TAP board chairman David Kinch suggested asking for an extension to the deadline.

Earlier, Mickleton resident David Kelly had presented the board with a list of 25 questions about the broadband consultation he said needed to be addressed by Durham County Council.

Board member Michele (CRCT) Armstrong responded: “A lot of the questions talk about the process, which has been completely and utterly flawed.”

Mr Kinch said he believed the rushed consultation process did not meet statutory requirements, which should have given everyone at least eight weeks to respond.

Coun Richard Bell, who also represents Barnard Castle West, said the first he knew about the issue was when he read about the drop-in sessions in the local papers.

He said this was surprising, given that broadband has been a top priority of the TAP since its formation and the county's ICT officials were aware of the dale's great interest in the issue.

“It was our number one priority in our first year, so how something like this has come out of left-field at a moment's notice is beyond me.”

It was agreed Mr Kelly's questions would be addressed at a meeting to be arranged between TAP members, Mr Jackman and MP Helen Goodman.

In the meantime, Durham County Council has arranged a final set of drop-in sessions about super-fast broadband before the March 22 deadline.

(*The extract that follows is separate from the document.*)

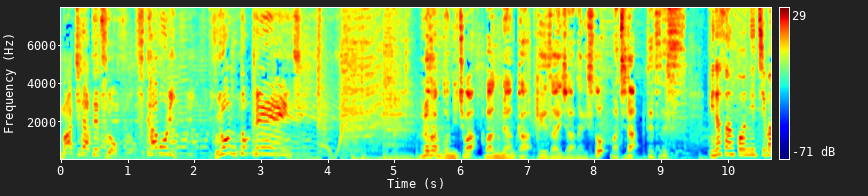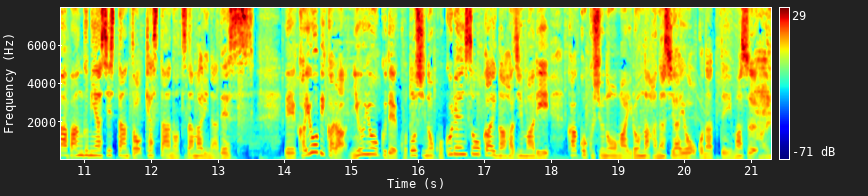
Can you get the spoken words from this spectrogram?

The first will be held at the Weardale Outdoor Centre on Wednesday, March 20, from 4pm-7pm.

Teedale meetings will be held on Thursday, March 21, at Lunedale Community Centre from 1pm-3.30pm and the Fox and Hounds pub, Cotherstone, from 5pm-7pm.

Anyone unable to attend can complete the survey online by searching for ‘broadband survey’ at www.durham.gov.uk. Alternatively, contact the Digital Durham team on 03000-261160 or email digital.durham@durham.gov.uk